Records excerpted from a collection:

****************************************

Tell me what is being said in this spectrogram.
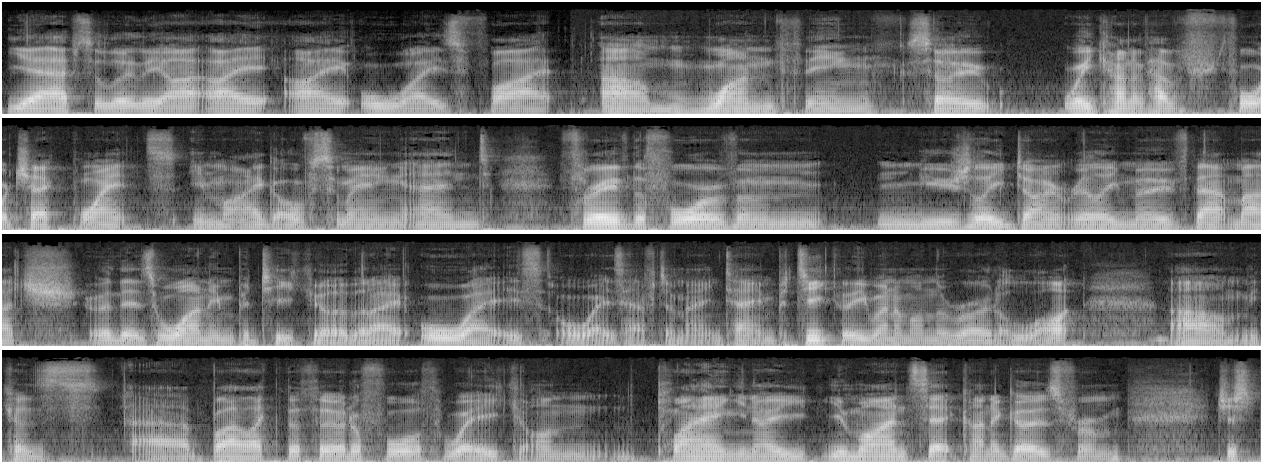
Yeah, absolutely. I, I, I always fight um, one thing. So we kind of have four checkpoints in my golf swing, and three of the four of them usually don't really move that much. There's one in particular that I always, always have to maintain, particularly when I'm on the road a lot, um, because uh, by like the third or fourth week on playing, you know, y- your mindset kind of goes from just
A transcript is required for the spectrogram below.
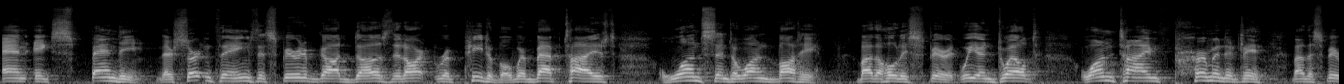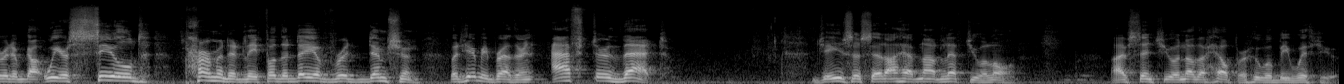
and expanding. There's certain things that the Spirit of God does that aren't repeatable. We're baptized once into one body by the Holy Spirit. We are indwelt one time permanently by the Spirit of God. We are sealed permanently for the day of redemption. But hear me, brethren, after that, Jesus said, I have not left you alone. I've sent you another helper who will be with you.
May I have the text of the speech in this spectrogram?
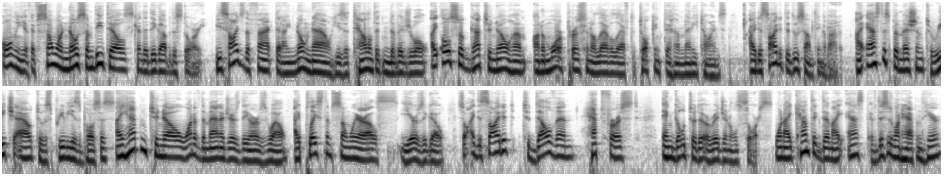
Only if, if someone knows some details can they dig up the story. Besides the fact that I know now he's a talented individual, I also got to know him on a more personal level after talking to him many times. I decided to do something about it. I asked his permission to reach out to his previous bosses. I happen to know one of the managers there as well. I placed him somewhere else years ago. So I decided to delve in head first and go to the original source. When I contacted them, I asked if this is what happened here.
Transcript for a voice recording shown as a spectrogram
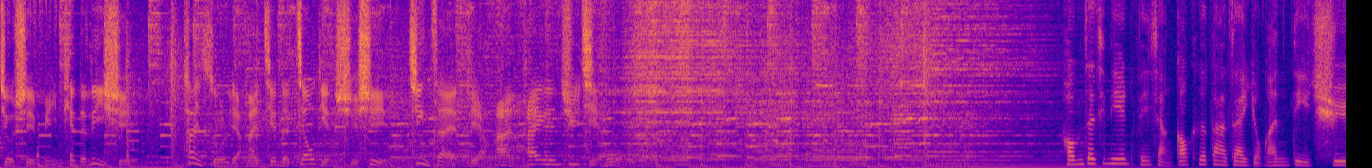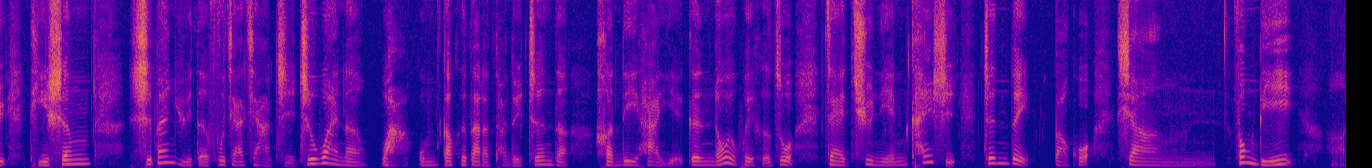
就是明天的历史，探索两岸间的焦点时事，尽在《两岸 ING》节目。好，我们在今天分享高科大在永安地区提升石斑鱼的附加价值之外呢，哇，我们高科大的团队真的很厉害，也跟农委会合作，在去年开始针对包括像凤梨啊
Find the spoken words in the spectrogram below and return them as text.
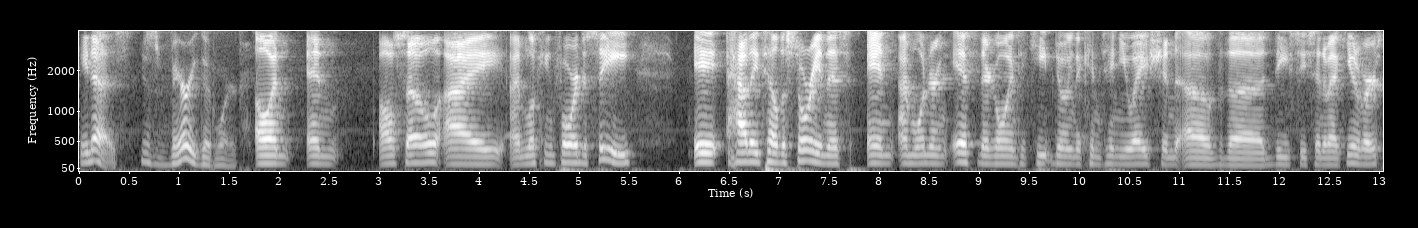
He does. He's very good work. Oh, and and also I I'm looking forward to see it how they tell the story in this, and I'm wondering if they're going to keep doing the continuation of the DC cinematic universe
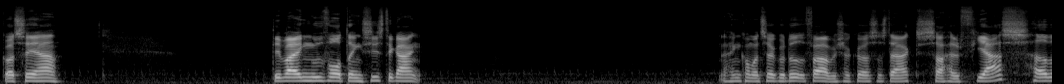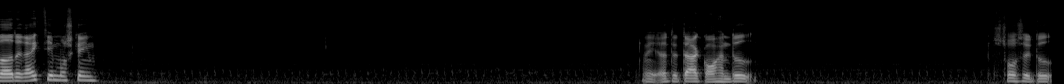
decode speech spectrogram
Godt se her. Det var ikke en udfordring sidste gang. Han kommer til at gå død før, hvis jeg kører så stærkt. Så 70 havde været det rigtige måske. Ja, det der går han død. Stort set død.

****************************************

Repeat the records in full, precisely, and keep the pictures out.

== Answer for the task ==
Tell me what is being said in this spectrogram.
Yeah, absolutely. I, I, I always fight um, one thing. So we kind of have four checkpoints in my golf swing, and three of the four of them usually don't really move that much. There's one in particular that I always, always have to maintain, particularly when I'm on the road a lot, um, because uh, by like the third or fourth week on playing, you know, y- your mindset kind of goes from just
A transcript is required for the spectrogram below.
and expanding. There's certain things that the Spirit of God does that aren't repeatable. We're baptized once into one body by the Holy Spirit. We are indwelt one time permanently by the Spirit of God. We are sealed permanently for the day of redemption. But hear me, brethren, after that, Jesus said, I have not left you alone. I've sent you another helper who will be with you.
May I have the text of the speech in this spectrogram?
Only if, if someone knows some details can they dig up the story. Besides the fact that I know now he's a talented individual, I also got to know him on a more personal level after talking to him many times. I decided to do something about it. I asked his permission to reach out to his previous bosses. I happen to know one of the managers there as well. I placed him somewhere else years ago. So I decided to delve in head first and go to the original source. When I contacted them, I asked if this is what happened here.
Transcript for a voice recording shown as a spectrogram
就是明天的历史，探索两岸间的焦点时事，尽在《两岸 ING》节目。好，我们在今天分享高科大在永安地区提升石斑鱼的附加价值之外呢，哇，我们高科大的团队真的很厉害，也跟农委会合作，在去年开始针对包括像凤梨啊
Find the spoken words in the spectrogram below and return them as text.
He does. He's very good work. Oh, and and also I I'm looking forward to see it how they tell the story in this, and I'm wondering if they're going to keep doing the continuation of the DC cinematic universe
decode speech spectrogram
Godt se her. Det var ikke en udfordring sidste gang. Han kommer til at gå død før, hvis jeg kører så stærkt. Så 70 havde været det rigtige måske. Ja, det der går han død. Stort set død.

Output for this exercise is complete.